Exercise instructions → Go through the entries, filter for the word "think", and copy every line that has it.

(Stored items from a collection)
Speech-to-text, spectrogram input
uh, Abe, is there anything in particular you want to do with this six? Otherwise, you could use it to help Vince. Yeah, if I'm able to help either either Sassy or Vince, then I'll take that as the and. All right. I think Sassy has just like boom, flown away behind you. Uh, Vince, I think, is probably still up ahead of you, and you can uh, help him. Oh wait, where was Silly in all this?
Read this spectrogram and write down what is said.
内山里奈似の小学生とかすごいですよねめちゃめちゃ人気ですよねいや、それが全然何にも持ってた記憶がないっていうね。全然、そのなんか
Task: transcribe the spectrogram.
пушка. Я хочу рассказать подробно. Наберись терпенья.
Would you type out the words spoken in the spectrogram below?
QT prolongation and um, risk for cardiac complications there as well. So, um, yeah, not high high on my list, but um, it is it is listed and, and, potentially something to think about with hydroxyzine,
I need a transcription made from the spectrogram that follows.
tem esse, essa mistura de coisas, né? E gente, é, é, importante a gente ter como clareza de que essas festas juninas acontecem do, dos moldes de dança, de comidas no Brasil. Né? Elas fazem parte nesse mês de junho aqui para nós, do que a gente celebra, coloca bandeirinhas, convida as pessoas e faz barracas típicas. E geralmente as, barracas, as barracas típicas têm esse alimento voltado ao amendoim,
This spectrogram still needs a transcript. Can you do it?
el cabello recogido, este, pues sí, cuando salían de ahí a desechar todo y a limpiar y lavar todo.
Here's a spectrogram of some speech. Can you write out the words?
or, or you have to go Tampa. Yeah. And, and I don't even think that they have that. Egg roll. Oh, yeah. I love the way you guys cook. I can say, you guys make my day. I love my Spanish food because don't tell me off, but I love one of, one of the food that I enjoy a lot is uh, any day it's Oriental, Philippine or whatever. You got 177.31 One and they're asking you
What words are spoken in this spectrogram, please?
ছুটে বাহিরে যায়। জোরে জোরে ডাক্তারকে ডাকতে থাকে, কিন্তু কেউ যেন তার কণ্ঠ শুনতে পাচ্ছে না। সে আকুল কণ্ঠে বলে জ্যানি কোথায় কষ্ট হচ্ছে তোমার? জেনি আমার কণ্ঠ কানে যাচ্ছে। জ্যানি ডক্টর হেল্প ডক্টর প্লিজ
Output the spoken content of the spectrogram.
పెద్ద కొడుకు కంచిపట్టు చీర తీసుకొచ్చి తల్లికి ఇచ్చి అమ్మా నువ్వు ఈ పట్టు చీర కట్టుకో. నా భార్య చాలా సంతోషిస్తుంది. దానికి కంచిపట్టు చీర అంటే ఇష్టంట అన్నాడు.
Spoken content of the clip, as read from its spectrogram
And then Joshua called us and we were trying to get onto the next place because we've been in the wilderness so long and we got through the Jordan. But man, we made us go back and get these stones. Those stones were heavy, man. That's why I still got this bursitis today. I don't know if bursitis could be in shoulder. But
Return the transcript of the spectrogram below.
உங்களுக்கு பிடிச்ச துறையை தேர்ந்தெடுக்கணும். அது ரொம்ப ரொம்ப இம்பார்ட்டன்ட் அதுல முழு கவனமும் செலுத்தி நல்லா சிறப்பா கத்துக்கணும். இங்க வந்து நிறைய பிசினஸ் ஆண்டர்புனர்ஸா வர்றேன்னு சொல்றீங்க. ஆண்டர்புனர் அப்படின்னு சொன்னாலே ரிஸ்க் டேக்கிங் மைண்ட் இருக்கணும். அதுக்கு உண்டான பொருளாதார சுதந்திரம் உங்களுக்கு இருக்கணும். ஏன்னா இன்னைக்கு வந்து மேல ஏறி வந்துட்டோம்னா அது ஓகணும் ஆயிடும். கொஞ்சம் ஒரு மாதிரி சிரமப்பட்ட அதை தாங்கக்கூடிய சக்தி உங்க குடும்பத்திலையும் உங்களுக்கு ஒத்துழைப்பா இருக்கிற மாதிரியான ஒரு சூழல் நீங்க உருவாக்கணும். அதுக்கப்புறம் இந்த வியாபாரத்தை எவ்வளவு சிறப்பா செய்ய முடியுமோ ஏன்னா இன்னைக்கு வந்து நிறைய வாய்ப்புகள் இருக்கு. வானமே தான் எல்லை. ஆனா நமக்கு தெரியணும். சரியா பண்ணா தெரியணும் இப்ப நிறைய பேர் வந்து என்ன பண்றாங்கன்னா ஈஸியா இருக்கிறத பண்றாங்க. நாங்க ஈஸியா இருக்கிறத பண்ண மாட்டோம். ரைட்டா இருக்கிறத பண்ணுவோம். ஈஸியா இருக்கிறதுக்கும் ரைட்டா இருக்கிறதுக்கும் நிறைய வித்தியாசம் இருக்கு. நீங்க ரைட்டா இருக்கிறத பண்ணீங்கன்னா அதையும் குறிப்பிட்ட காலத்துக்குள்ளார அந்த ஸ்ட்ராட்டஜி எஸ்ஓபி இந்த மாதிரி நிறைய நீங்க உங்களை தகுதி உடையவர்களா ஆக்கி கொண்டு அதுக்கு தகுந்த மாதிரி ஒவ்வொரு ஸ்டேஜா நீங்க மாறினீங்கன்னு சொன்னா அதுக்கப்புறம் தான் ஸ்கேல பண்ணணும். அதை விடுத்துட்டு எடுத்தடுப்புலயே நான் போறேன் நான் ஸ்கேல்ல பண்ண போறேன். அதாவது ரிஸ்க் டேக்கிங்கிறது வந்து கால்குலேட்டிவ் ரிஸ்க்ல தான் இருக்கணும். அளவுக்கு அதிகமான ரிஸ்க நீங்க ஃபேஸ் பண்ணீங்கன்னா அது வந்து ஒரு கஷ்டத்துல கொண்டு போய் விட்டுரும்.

Answer below →
uh, Abe, is there anything in particular you want to do with this six? Otherwise, you could use it to help Vince. Yeah, if I'm able to help either either Sassy or Vince, then I'll take that as the and. All right. I think Sassy has just like boom, flown away behind you. Uh, Vince, I think, is probably still up ahead of you, and you can uh, help him. Oh wait, where was Silly in all this?
QT prolongation and um, risk for cardiac complications there as well. So, um, yeah, not high high on my list, but um, it is it is listed and, and, potentially something to think about with hydroxyzine,
or, or you have to go Tampa. Yeah. And, and I don't even think that they have that. Egg roll. Oh, yeah. I love the way you guys cook. I can say, you guys make my day. I love my Spanish food because don't tell me off, but I love one of, one of the food that I enjoy a lot is uh, any day it's Oriental, Philippine or whatever. You got 177.31 One and they're asking you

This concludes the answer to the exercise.